This is inspired by a real event during U.S.-Russia negotiations in 1982.
You and I will probably never know what goes on at a high-level negotiating table where the topic is the reduction of nuclear arms. But in Lee Blessing’s delightful “A Walk in the Woods” (playing through June 30 at North Coast Repertory Theatre) we learn that frivolousness is important as a negotiating strategy.
Inspired by a real event during U.S.-Russia negotiations in 1982, Blessing imagines several months of chats in the woods above Geneva between American John Honeyman (J. Todd Adams) and Russian Andrey Botvinnik (David Ellenstein).
Two more opposite personalities would be difficult to find. Honeyman, the newcomer to this game, is stiff, starchy and formal. Andrey, the old Russian hand, is much more casual and personable, interpreted as “not serious” by Honeyman.
Andrey tries to loosen up his counterpart with a comment about his predecessor McIntyre, who according to Andrey “always sat straight up. For two years he never relaxed. He looked like a dog waiting for his supper.”
Andrey doesn’t exactly sprawl, but he relaxes onto the bench, where he hopes to engage his counterpart in “frivolous” talk, say about Mickey Mouse, cowboys, or maybe how to make a banjo.
Honeyman doesn’t know what to make of this. After all, when these talks started years ago, only hundreds of nuclear warheads existed. Now there are more than 50,000.
Andrey, who has been at this negotiations business for years, has developed no little cynicism about their importance. “Even if we do agree,” he asks, “do you think it will matter?”
Andrey has been party to more than one “agreement” that was rejected by the politicians in power. Honeyman, on the other hand, has never failed.
Director Richard Baird uses a light touch, allowing Blessing’s brilliant script and these fine actors to get the points across unhampered.
And that they do. Ellenstein’s Andrey brings the humor borne of a recognition that no real reduction is wanted by either side. Adams’ Honeyman, on the other hand, thinks that a real result is expected and does not appreciate Andrey’s insistence on frivolity. Yet, a kind of friendship is established.

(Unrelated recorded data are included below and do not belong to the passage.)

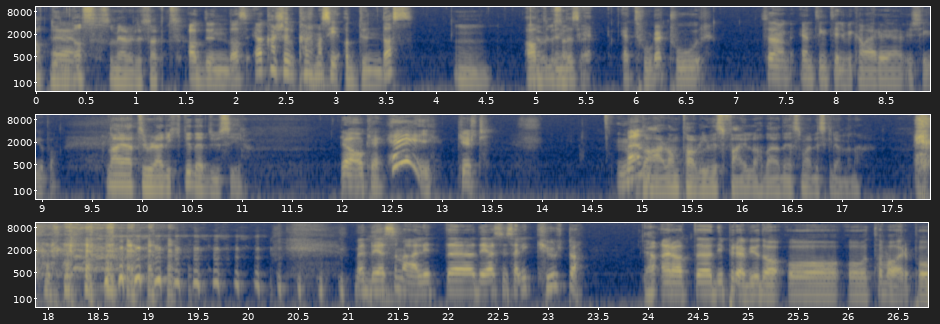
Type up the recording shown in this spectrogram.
Adundas, som jeg ville sagt. Adundas. Ja, kanskje, kanskje man sier adundas? Mm. adundas. Jeg, jeg tror det er to ord. Så det er en ting til vi kan være usikre på. Nei, jeg tror det er riktig, det du sier. Ja, OK. Hei! Kult. Men Da er det antageligvis feil. Da. Det er jo det som er litt skremmende. Men det som er litt eh, Det jeg syns er litt kult, da, Ja. er at eh, de prøver jo da å, å ta vare på,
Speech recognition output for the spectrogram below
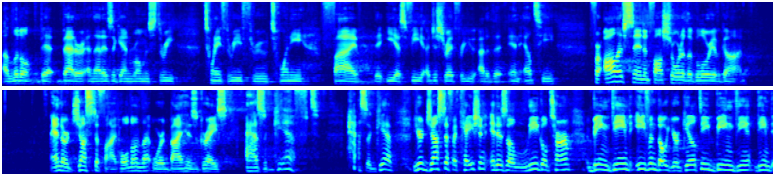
a little bit better. And that is again Romans 3 23 through 25, the ESV. I just read for you out of the NLT. For all have sinned and fall short of the glory of God and are justified, hold on to that word, by his grace as a gift as a gift. Your justification, it is a legal term, being deemed, even though you're guilty, being de- deemed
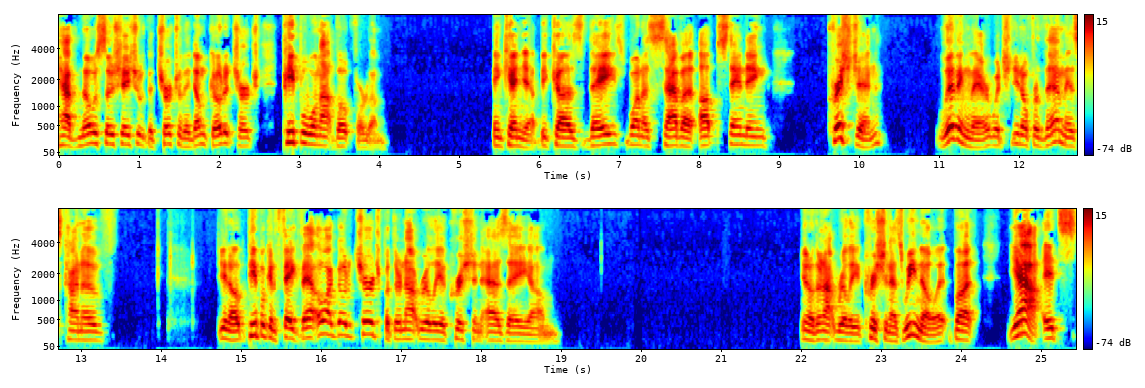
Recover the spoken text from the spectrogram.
have no association with the church or they don't go to church, people will not vote for them in Kenya because they want to have an upstanding Christian living there, which, you know, for them is kind of, you know, people can fake that. Oh, I go to church, but they're not really a Christian as a, um, you know, they're not really a Christian as we know it. But yeah, it's,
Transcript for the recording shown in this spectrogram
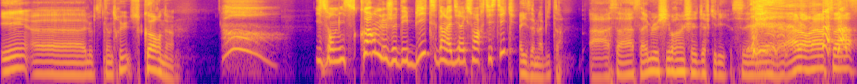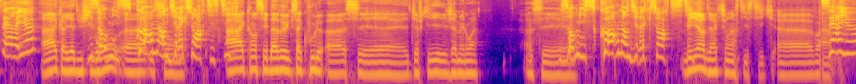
et euh, le petit intrus Scorn. Ils ont mis Scorn, le jeu des beats, dans la direction artistique Ah, ils aiment la bite. Ah, ça, ça aime le chibrin chez Jeff Kelly. C'est alors là, ça. Sérieux Ah, quand il y a du chibron. Ils ont mis euh, Scorn ils en sont- direction artistique Ah, quand c'est baveux et que ça coule, euh, c'est euh, Jeff Kelly il est jamais loin. Ah, c'est Ils ont mis Scorn en direction artistique meilleure direction artistique. Euh, voilà. Sérieux.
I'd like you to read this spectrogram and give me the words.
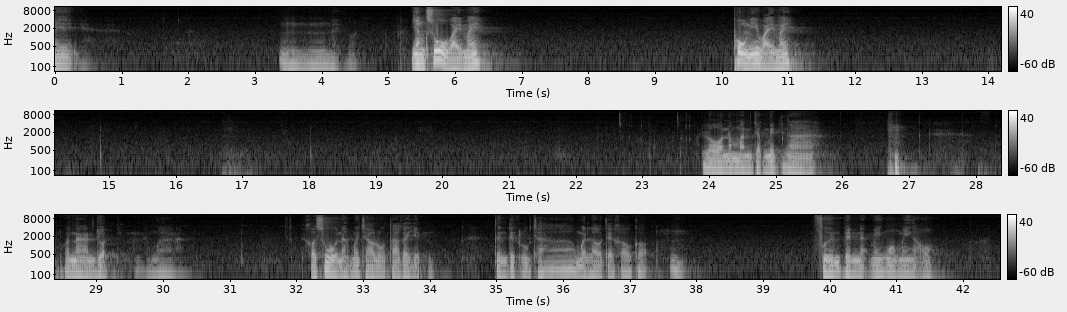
ยังสู้ไหวไหมพรุ่งนี้ไหวไหม รอน้ำมันจากเม็ดงาว่านานหยดว่านะเขาสู้นะ เมื่อเช้าลูกตาก็เห็น ตื่นดึกลูกเช้า เหมือนเราแต่เขาก็ฝืนเป็นเนะี่ยไม่ง่วงไม่เหงา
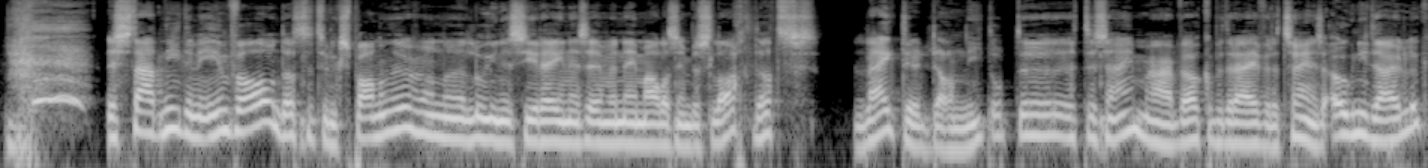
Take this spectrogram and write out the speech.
er staat niet een inval, dat is natuurlijk spannender, van uh, loeiende sirenes en we nemen alles in beslag. Dat lijkt er dan niet op te, te zijn, maar welke bedrijven dat zijn is ook niet duidelijk.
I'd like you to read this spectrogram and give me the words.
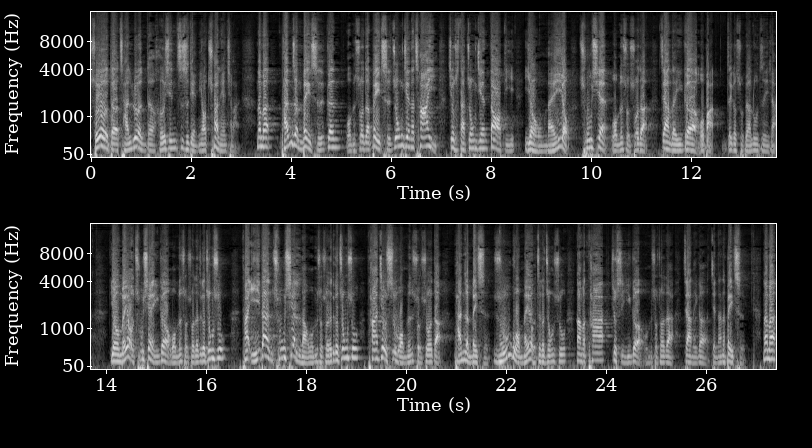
所有的缠论的核心知识点你要串联起来。那么盘整背驰跟我们说的背驰中间的差异，就是它中间到底有没有出现我们所说的这样的一个，我把这个鼠标录制一下。有没有出现一个我们所说的这个中枢？它一旦出现了我们所说的这个中枢，它就是我们所说的盘整背驰。如果没有这个中枢，那么它就是一个我们所说的这样的一个简单的背驰。那么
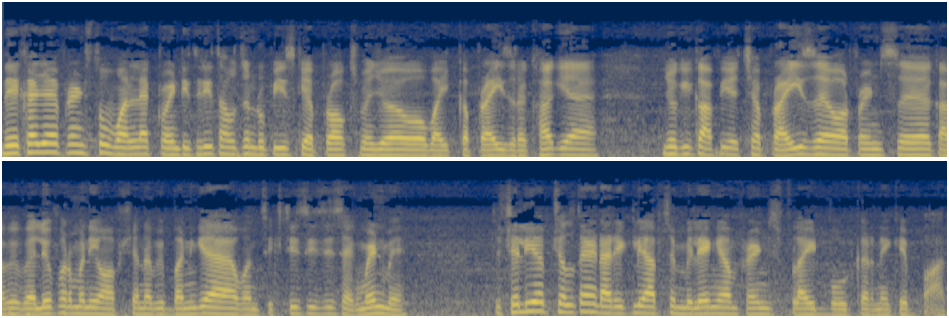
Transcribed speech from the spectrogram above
देखा जाए फ्रेंड्स तो one lakh twenty three thousand rupees के अप्रॉक्स में जो है वो बाइक का प्राइस रखा गया है। जो कि काफ़ी अच्छा प्राइस है और फ्रेंड्स काफ़ी वैल्यू फॉर मनी ऑप्शन अभी बन गया है 160 सीसी सेगमेंट में। तो चलिए अब चलते हैं डायरेक्टली आपसे मिलेंगे हम फ्रेंड्स फ़्लाइट बोर्ड करने के बाद।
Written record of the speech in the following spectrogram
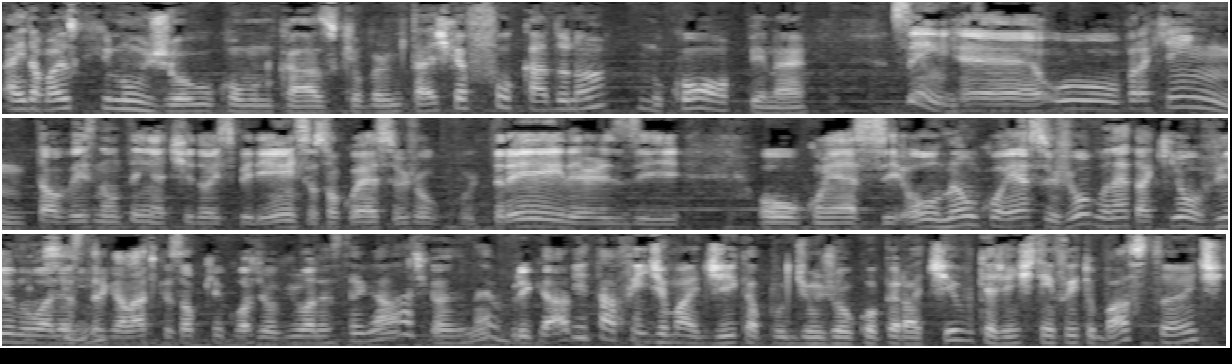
Ainda mais que num jogo como no caso que é o Vermintide, que é focado no, no co-op, né? Sim, é, o para quem talvez não tenha tido a experiência, só conhece o jogo por trailers e ou conhece ou não conhece o jogo, né? Tá aqui ouvindo o Aliança Galáctica só porque gosta de ouvir o Aliança Galáctica, né? Obrigado. E tá afim de uma dica de um jogo cooperativo que a gente tem feito bastante.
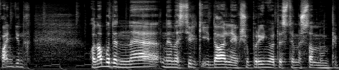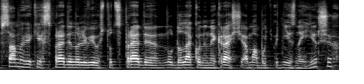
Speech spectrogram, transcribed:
Funding. Вона буде не, не настільки ідеальна, якщо порівнювати з тими ж самими піпсами, в яких спреди нульові. Ось тут спреди ну, далеко не найкращі, а мабуть одні з найгірших.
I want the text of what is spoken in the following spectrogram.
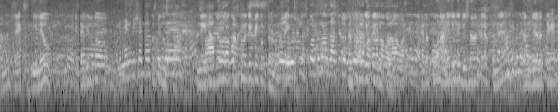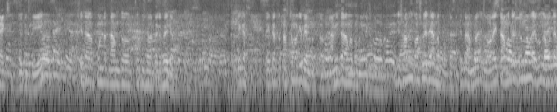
আমরা ট্যাক্স দিলেও এটা কিন্তু মেন বিষয়টা হচ্ছে যে মানে এটার জন্য কাস্টমারকে পে করতে হবে। ইউজ টুজ করব না জাস্ট কাস্টমারকে পে করতে হবে। একটা ফোন আমি যদি বিশ হাজার টাকার ফোনে ধরেন দুই হাজার টাকা ট্যাক্স যদি দিই সেটা ফোনটার দাম তো চব্বিশ হাজার টাকা হয়ে যাবে। ঠিক আছে? এটা তো কাস্টমারকে বের করতে হবে। আমি তো আর আমার পকেট থেকে যে সাময়িক অসুবিধায় আমরা পড়তেছি কিন্তু আমরা লড়াইটা আমাদের জন্য এবং আমাদের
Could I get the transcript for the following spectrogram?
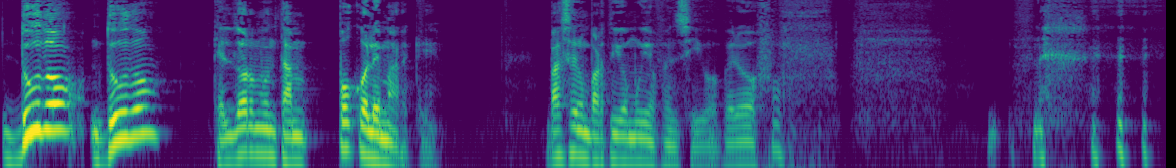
Dudo, dudo que el Dortmund tampoco le marque. Va a ser un partido muy ofensivo, pero...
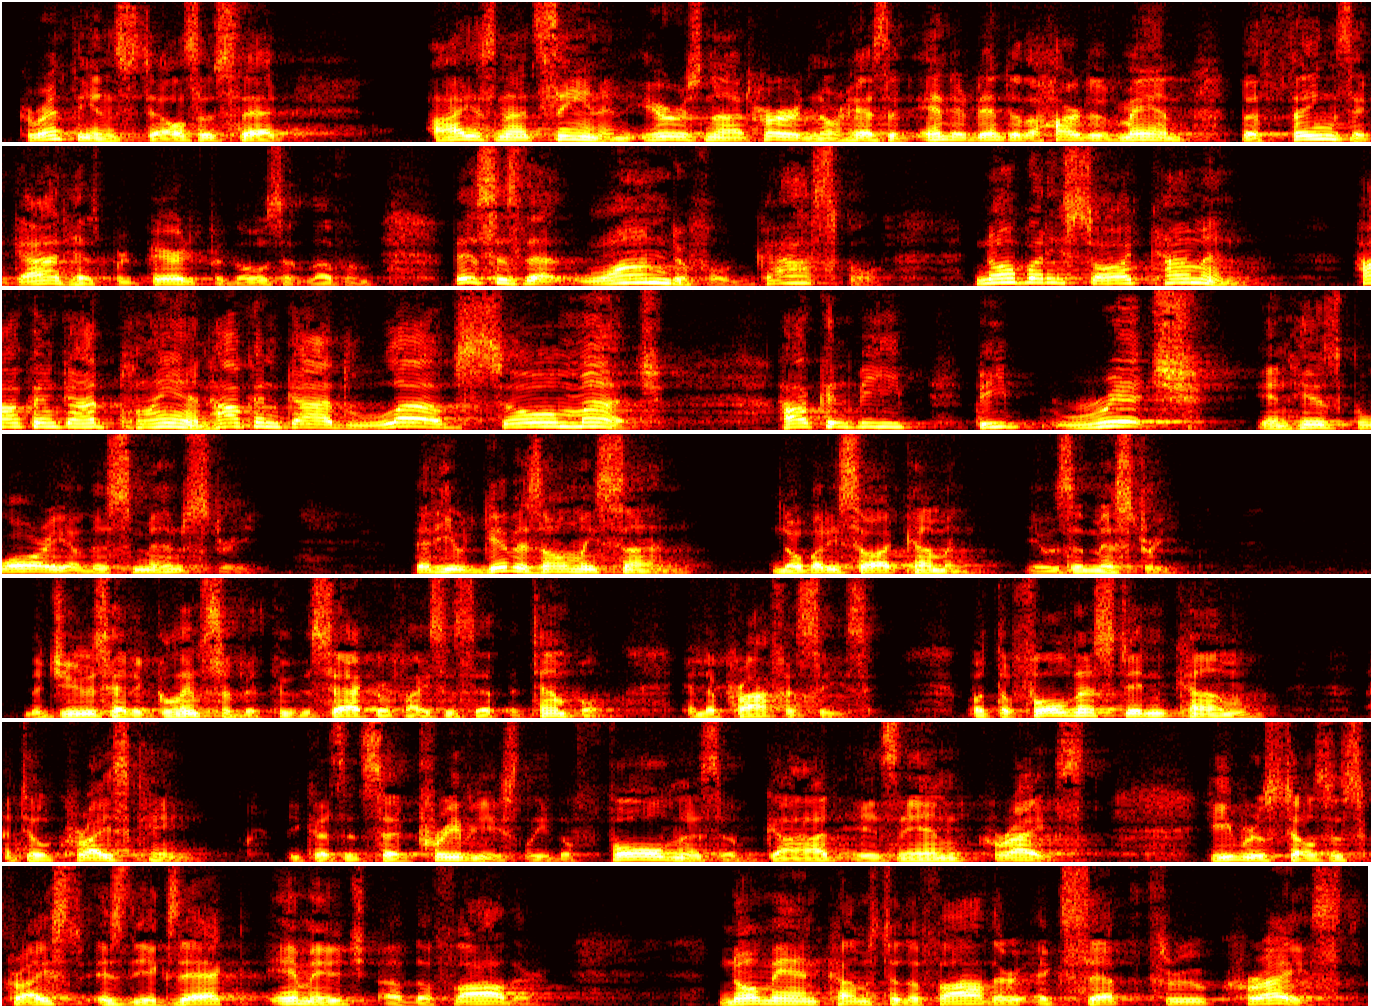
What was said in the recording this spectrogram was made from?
Corinthians tells us that eye is not seen and ear is not heard, nor has it entered into the heart of man the things that God has prepared for those that love him. This is that wonderful gospel. Nobody saw it coming. How can God plan? How can God love so much? How can be be rich in his glory of this ministry? that he would give his only son. Nobody saw it coming. It was a mystery. The Jews had a glimpse of it through the sacrifices at the temple and the prophecies. But the fullness didn't come until Christ came, because it said previously, the fullness of God is in Christ. Hebrews tells us Christ is the exact image of the Father. No man comes to the Father except through Christ.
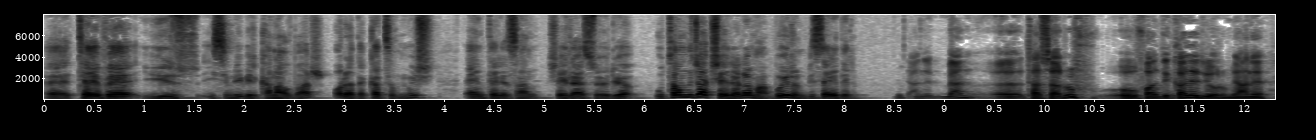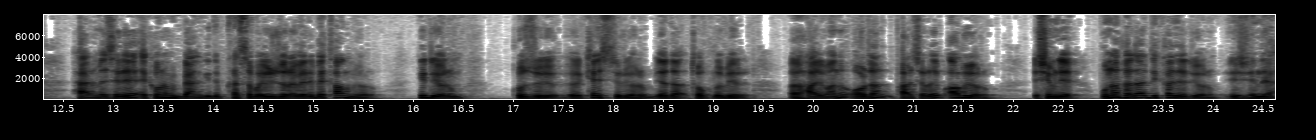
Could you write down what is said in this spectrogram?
E, TV100 isimli bir kanal var. Orada katılmış enteresan şeyler söylüyor. Utanılacak şeyler ama buyurun bir seyredelim. Yani ben e, tasarrufa dikkat ediyorum. Yani her meseleye ekonomi ben gidip kasaba 100 lira verip et almıyorum. Gidiyorum kuzuyu e, kestiriyorum ya da toplu bir e, hayvanı oradan parçalayıp alıyorum. E şimdi buna kadar dikkat ediyorum. E şimdi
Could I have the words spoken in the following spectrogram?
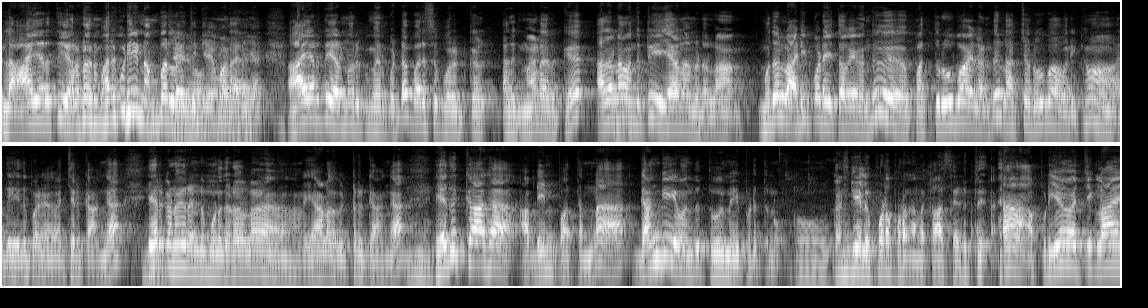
இல்ல ஆயிரத்தி இரநூறு மறுபடியும் நம்பர்ல வச்சு. கேம் ஆடாதீங்க. ஆயிரத்தி இரநூறுக்கு மேற்பட்ட பரிசு பொருட்கள் அதுக்கு மேல இருக்கு. அதெல்லாம் வந்துட்டு ஏலம் விடலாம். முதல் அடிப்படை தொகை வந்து பத்து ரூபாயில இருந்து லட்சம் ரூபாய் வரைக்கும் அது இது பண்ண வச்சிருக்காங்க. ஏற்கனவே ரெண்டு மூணு தடவைலாம் ஏலம் விட்டுருக்காங்க. எதுக்காக அப்படின்னு பார்த்தோம்னா கங்கையை வந்து தூய்மைப்படுத்தணும். ஓ கங்கையில போட போறாங்க அந்த காசை எடுத்து. ஆ அப்படியும் வச்சுக்கலாம்.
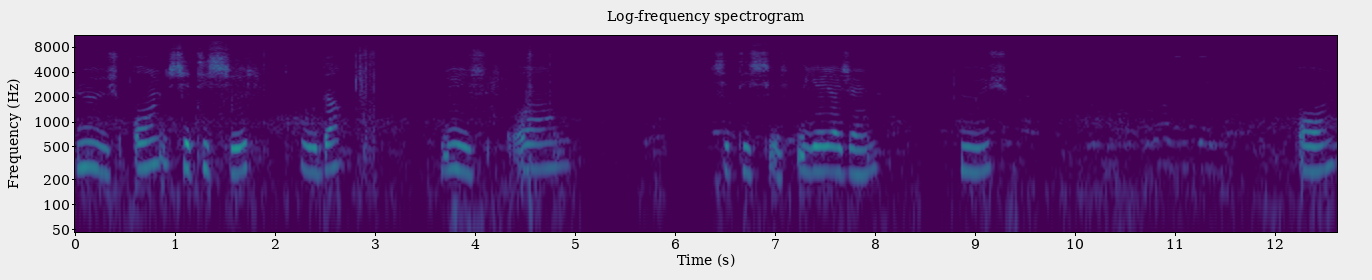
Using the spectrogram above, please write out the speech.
110, 800. Burada 110, 800. Buraya yazayım. 100, 10,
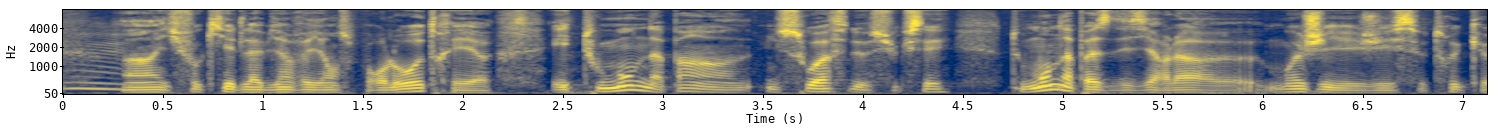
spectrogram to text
Hmm. Hein, il faut qu'il y ait de la bienveillance pour l'autre. Et, et tout le monde n'a pas un- une soif de succès. Tout le monde n'a pas ce désir-là. Moi, j'ai j'ai ce truc.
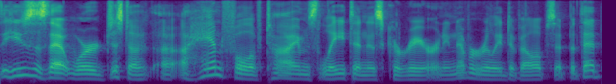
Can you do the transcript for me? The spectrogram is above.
he uses that word just a, a handful of times late in his career, and he never really develops it. But that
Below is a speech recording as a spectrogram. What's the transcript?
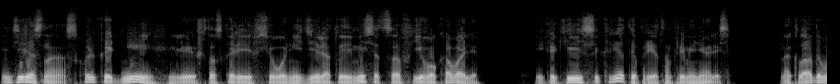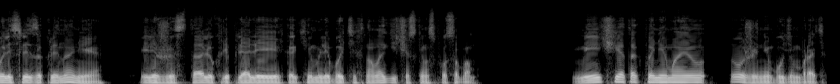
Интересно, сколько дней, или, что скорее всего, недель, а то и месяцев его ковали? И какие секреты при этом применялись? Накладывались ли заклинания, или же сталь укрепляли каким-либо технологическим способом? Меч, я так понимаю, тоже не будем брать.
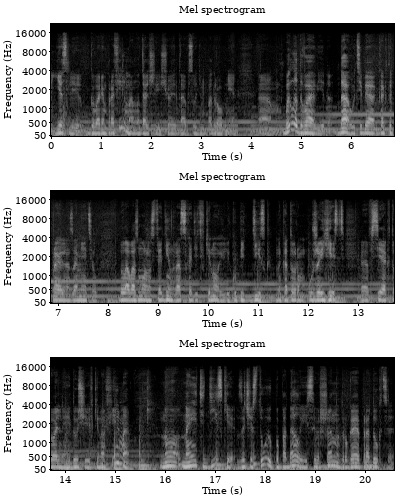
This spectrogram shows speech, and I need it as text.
если говорим про фильмы, а мы дальше еще это обсудим подробнее, эм, было два вида. Да, у тебя, как ты правильно заметил, была возможность один раз сходить в кино или купить диск, на котором уже есть э, все актуальные идущие в кино фильмы, но на эти диски зачастую попадала и совершенно другая продукция.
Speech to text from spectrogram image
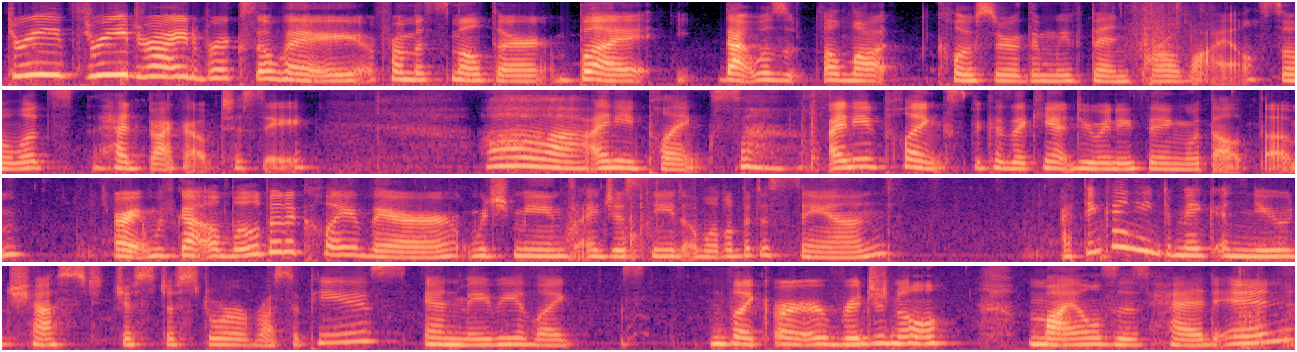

Marty Burnett’s woodsy set, Matt Novotny’s lovely lighting and Aaron Rumley’s sound design help set the mood for this amusing if not productive meeting.
“A Walk in the Woods” is one of the best plays out there, and North Coast Rep brings all the humor and gravitas it requires. You’ll leave amused and thoughtful, and probably wanting to discuss the ideas with friends over coffee.
A play can do no better than that.
“A Walk in the Woods” plays through June 30, 2019 at North Coast Repertory Theatre, 987 Lomas Santa Fe Drive in Solana Beach.
Wednesday at 7 pm; Thursday and Friday at 8 pm; Saturday at 2 and 8 pm; Sunday at 2 and 7 pm
Tickets: (858) 481-1055 or northcoastrep.org